U.S. Federal Reserve Bank Chairman Ben Bernanke replies to questions after delivering his speech at the London School of Economics in central London, ...

U.S. Federal Reserve Chairman Ben Bernanke warned fiscal stimulus alone would not overcome the global economic crisis as President-elect Barack Obama pledged more control over a remaining US$350 billion in bailout funds.
Citigroup moved towards dismantling what was the world's biggest financial services group, as it agreed to merge its Smith Barney brokerage with Morgan Stanley's wealth management business, and may isolate toxic debts in a "bad bank."
Equity markets regained some poise, with most Asian markets rising yesterday after a five-day sell-off, but weak economic data and a dismal quarterly earnings outlook kept investors on edge.
"We know the outlook is awful, but then we know that the market has priced in a very bleak scenario," said Lee Mickelburough at Perennial Growth Management in Australia.
"So you've got this tug-of-war that occurs between the bad news and the deep valuation."
The worst economic crisis since the 1930s has sent policymakers rushing to limit the damage in the face of sharply slowing growth and rising unemployment.
U.S. retail data for December, due later yesterday, was expected to confirm a struggling economy and shrinking consumer spending.
IMF chief Dominique Strauss-Kahn said on Tuesday that the global outlook was worsening and warned the IMF was likely to slash its already gloomy growth forecasts.
Toxic assets
Bernanke said that while an expected U.S. stimulus package could provide a "significant boost" to the economy, the government may need to inject more capital into banks and consider buying financial institutions toxic assets.
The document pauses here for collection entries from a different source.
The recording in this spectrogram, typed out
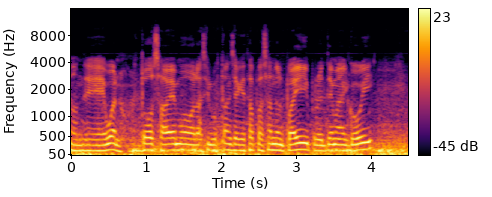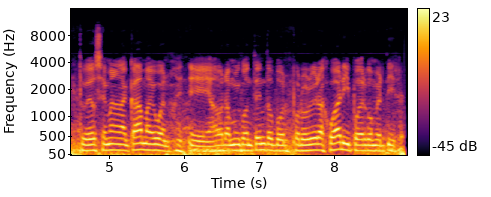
donde, bueno, todos sabemos las circunstancias que está pasando el país por el tema del COVID. Estuve dos semanas en la cama y bueno, eh, ahora muy contento por, por volver a jugar y poder convertir.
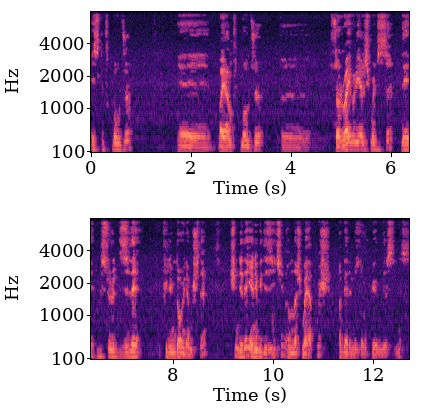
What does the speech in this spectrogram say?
Eski futbolcu, e, bayan futbolcu, e, Survivor yarışmacısı ve bir sürü dizide, filmde oynamıştı. Şimdi de yeni bir dizi için anlaşma yapmış. Haberimizde okuyabilirsiniz.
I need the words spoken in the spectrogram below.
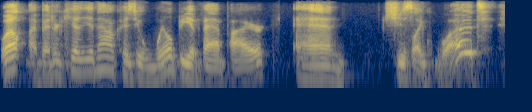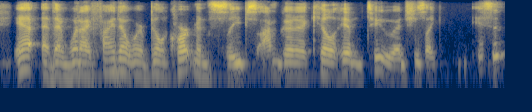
well, I better kill you now because you will be a vampire. And she's like, what? Yeah, and then when I find out where Bill Cortman sleeps, I'm going to kill him too. And she's like, isn't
"Fiscal actions are unlikely to promote a lasting recovery unless they are accompanied by strong measures to further stabilize and strengthen the financial system," Bernanke said in a speech in London.
Outgoing Treasury Secretary Henry Paulson and Bernanke had pressed Congress in September to approve the US$700 billion bailout fund so the government could buy up the bad debts to stave off a financial calamity.
But Paulson turned his focus to purchasing equity in banks, which he has argued was a quicker way to shore up the system.
With half the money already spent, Obama faced his first big test persuading sceptics in Congress to release the remaining US$350 billion so it is in place when he takes office next week.
Obama won over some lawmakers who had threatened to block the release of funds, whose urgent need was highlighted by data on Tuesday showing the biggest drop in the U.S. trade deficit in 12 years - a clear sign of a fast weakening global economy.
"He made a strong economic case and he answered every element of frustration that senators have about how" the first half of the US$700 billion fund was spent, Sen. Joe Lieberman said after attending a lunch meeting with Obama.
Citigroup, which has received US$45 billion from the government under the bailout and is expected to report a big fourth-quarter loss, is planning to adopt the equivalent of a "good bank, bad bank" structure, a person familiar with its plans said.
The plan envisions focusing on corporate, investment and retail banking and keeping a slimmer trading business, while moving unwanted assets and businesses such as complex debt to a separate structure, the person said on condition of anonymity.
Citigroup's "bad bank" would have about US$600 billion of assets, close to one-third of Citigroup's balance sheet, which could eventually be sold or spun off, the person said.
Struggling car maker Chrysler, which is restructuring after taking a US$4 billion emergency government loan, is in talks to sell key assets to Renault-Nissan and auto supplier Magna, people with knowledge of the discussions said.
The string of potential deals would deepen ties between Chrysler LLC and two of its key current partners but could also mark the end of the struggling No. 3 U.S. automaker as an independent venture.


Updated : 2021-03-03 14:26 GMT+08:00